Thus he says management is now “less about ‘managing people’ (in the sense of reporting relationships, career progression, performance evaluation, and the like) than it is about ‘managing behavior’ (in the sense of creating an environment in which people find it desirable to devote their full effort to the task at hand, to exercise initiative, to cooperate constructively with their colleagues)”.
Shaping the organisational context
The idea that in the new environment managers just set teams up and get out of their way is flawed, Morieux says, because it “underestimates the complexity of the senior management role in the new work environment. Ceding control to self-managed teams doesn’t mean abandoning them.”
His point is the role of a senior manager “is not to determine the content of people’s work. Rather, it is to provide the context for that work. That means helping employees understand how their immediate objectives relate to the organization’s strategic and business goals.”

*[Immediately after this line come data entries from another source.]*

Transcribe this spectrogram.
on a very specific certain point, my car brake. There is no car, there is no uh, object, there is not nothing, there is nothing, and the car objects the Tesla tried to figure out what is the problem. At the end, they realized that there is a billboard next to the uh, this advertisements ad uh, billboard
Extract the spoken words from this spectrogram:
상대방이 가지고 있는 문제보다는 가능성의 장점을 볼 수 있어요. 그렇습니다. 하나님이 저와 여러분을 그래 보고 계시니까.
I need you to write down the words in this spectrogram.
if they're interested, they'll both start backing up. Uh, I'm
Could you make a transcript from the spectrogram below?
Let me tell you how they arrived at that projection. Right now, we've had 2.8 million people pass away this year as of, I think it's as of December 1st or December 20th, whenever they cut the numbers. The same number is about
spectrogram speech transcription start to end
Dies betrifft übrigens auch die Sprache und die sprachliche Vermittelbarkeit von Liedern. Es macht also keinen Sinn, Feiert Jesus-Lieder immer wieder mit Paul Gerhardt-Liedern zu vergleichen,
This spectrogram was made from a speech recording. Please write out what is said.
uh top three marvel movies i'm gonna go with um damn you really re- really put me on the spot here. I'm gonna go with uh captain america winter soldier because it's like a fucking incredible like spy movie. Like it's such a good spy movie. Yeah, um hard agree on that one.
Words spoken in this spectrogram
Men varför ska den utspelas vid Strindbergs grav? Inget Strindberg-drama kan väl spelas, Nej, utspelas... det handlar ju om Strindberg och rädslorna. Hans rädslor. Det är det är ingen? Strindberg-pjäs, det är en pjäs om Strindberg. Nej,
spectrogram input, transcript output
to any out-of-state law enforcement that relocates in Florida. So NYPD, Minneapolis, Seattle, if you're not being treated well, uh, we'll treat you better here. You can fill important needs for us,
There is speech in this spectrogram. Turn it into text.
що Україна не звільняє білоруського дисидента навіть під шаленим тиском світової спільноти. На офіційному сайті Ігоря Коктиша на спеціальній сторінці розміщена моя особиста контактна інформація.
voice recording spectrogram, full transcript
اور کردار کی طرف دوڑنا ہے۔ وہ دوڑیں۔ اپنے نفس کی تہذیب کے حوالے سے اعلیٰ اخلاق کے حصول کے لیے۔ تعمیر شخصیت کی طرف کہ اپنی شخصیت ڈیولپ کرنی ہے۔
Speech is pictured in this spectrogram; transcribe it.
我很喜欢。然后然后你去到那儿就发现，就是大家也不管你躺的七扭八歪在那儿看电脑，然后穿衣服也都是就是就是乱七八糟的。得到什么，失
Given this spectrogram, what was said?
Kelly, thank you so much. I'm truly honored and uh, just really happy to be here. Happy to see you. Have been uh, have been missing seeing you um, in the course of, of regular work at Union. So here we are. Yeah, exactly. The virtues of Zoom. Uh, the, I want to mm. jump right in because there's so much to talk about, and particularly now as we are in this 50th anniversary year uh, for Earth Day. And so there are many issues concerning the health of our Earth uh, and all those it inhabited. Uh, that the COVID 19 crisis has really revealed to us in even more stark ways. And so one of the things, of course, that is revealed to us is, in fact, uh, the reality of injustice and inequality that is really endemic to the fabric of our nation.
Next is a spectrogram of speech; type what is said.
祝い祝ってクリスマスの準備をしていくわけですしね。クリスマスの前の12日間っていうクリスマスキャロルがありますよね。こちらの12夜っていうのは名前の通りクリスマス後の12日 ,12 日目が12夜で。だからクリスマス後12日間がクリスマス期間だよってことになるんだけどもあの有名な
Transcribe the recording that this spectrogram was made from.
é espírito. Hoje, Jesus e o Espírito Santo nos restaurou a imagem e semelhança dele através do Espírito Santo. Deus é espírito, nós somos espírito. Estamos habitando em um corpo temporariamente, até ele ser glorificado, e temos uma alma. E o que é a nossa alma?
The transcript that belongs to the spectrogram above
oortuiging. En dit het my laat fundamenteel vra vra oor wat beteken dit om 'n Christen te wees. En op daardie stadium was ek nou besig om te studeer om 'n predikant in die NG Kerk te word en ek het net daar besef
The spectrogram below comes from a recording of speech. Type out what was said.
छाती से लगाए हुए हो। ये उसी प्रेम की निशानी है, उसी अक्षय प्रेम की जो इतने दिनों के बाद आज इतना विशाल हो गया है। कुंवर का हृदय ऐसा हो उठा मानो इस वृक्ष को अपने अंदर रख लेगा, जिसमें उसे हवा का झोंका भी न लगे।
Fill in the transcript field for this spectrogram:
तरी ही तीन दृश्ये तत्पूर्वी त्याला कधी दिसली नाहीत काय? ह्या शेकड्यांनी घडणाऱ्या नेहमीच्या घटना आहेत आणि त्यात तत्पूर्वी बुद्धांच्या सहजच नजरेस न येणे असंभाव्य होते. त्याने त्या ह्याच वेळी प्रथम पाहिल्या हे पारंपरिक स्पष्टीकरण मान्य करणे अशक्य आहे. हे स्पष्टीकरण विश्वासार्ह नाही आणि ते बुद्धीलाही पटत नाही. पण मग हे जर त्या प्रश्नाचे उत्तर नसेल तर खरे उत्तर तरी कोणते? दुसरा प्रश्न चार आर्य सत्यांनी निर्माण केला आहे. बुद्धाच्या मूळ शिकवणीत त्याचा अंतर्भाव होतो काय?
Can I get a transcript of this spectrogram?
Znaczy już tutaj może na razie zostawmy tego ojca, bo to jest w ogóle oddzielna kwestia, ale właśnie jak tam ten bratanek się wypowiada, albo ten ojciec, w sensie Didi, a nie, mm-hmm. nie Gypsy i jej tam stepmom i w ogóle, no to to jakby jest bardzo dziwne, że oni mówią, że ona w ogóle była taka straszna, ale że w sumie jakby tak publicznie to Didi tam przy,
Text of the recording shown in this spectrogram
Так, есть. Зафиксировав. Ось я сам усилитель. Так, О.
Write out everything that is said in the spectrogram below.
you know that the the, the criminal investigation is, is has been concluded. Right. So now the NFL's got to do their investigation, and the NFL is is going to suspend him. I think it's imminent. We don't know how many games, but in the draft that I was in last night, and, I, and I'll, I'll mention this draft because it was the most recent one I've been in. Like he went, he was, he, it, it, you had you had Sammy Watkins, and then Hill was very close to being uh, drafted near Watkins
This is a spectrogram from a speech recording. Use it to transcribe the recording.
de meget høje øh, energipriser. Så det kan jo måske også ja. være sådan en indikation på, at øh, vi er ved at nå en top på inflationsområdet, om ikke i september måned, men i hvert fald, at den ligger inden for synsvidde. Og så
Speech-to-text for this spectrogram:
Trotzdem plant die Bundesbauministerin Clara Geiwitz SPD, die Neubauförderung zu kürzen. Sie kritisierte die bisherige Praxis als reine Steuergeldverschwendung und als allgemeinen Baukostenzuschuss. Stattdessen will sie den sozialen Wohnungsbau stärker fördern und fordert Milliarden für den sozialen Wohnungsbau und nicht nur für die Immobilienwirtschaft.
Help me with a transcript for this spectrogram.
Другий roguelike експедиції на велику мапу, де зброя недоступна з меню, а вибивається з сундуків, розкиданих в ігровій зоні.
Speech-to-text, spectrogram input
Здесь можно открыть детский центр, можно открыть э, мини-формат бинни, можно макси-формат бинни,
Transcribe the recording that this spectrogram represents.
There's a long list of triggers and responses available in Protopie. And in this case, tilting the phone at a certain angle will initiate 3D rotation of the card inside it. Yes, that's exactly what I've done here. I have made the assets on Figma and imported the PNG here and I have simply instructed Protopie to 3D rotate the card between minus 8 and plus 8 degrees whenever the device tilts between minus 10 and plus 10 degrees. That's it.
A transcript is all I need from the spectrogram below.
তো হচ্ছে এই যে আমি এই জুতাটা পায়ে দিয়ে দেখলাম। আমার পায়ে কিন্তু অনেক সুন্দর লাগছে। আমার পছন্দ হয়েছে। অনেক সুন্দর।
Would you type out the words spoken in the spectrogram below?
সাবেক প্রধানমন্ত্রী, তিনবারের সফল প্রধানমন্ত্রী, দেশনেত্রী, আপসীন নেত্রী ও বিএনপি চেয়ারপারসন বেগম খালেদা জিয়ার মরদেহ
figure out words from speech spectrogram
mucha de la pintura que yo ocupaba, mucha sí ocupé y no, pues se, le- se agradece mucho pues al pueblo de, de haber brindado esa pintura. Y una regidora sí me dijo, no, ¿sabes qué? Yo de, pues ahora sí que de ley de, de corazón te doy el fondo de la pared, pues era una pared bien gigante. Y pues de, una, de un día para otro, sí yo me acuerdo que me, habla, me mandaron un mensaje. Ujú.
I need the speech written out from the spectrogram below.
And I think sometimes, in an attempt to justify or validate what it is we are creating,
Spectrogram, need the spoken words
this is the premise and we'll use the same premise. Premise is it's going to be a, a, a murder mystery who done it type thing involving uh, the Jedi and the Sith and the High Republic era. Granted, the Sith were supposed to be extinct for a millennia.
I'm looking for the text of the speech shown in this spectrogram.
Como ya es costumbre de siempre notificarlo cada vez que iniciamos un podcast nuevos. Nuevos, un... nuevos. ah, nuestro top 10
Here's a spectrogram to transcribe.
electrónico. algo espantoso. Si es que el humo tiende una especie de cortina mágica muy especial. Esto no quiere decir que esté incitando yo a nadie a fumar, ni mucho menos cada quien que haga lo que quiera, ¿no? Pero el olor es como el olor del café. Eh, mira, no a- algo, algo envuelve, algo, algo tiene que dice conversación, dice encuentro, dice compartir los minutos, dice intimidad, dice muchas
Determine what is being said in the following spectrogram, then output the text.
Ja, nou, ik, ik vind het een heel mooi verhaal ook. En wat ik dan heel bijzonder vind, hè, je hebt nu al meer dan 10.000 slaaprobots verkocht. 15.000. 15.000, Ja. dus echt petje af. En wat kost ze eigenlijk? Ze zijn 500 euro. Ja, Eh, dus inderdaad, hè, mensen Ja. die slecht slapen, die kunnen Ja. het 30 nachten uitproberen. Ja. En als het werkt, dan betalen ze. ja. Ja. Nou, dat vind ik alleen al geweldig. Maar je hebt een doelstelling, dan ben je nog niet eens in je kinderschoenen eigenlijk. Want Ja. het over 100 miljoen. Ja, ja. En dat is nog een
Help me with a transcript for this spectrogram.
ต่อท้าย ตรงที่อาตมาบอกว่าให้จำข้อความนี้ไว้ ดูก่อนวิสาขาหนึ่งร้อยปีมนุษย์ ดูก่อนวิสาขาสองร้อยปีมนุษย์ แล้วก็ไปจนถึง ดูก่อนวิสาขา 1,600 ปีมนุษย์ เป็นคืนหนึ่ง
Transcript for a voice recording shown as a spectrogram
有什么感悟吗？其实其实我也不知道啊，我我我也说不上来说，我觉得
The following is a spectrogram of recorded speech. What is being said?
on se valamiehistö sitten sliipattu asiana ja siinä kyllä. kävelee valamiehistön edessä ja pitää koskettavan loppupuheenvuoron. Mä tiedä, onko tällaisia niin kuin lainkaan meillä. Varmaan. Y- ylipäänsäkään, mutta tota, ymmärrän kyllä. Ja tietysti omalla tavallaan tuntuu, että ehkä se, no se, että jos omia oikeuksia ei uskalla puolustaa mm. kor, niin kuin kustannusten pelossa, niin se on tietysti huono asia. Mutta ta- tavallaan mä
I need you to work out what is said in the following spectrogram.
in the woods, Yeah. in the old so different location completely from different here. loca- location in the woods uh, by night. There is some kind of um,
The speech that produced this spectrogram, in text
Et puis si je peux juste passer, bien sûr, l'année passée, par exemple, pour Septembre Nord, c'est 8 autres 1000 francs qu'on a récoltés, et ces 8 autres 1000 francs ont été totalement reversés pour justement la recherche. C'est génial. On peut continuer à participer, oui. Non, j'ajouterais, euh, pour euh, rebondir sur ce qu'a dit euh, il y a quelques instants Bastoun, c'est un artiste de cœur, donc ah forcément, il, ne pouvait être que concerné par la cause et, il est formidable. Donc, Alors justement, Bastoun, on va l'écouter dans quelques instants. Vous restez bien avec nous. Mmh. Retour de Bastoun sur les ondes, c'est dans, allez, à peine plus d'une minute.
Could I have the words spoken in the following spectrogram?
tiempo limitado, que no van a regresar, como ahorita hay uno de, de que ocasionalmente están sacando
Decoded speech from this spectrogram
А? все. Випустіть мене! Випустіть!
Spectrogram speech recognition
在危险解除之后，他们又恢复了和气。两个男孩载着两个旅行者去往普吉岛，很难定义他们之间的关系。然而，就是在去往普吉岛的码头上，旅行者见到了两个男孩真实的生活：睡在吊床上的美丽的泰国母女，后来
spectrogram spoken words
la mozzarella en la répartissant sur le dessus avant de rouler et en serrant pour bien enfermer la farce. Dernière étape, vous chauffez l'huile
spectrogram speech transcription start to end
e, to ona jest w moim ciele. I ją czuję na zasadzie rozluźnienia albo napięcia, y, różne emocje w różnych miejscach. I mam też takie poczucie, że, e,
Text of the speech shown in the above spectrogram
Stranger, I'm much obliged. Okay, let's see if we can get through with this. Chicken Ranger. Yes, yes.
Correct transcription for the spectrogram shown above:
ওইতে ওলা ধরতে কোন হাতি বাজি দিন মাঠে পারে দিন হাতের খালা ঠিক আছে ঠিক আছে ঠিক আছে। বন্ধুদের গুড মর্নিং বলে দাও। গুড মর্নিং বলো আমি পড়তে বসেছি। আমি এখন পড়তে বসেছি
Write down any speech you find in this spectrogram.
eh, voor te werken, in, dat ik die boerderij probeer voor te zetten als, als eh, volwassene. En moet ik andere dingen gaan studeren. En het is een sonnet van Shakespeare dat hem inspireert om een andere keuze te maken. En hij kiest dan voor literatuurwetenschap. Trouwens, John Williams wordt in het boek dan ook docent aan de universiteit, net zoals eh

That means “senior managers need to articulate a robust strategic context that teams can use as a ‘North Star’ that aligns their autonomy to those goals, guiding them as they exercise their initiative,” he says.
Crucially though senior managers need to be more present and get involved with the teams more often by “regularly interacting with teams and being present as a sounding board and ‘thought partner’”. More important still, senior managers “need to be engaged enough with the work of teams to have at least a first-order understanding of the on-the-ground obstacles, to recognize potential missteps, and to help teams course-correct” Morieux says.
What’s interesting about Morieux’s work is that it feeds from and reinforces the notion that tech is the enabler, but that culture and people are the keys to success in the new business environment. What Morieux has done, where many writers have not, is put important organisational context around just how managers fit into the new operating environment and what they need to do to ensure they, their staff, and the business are as successful as they can be.
Article written by: Greg Mckenna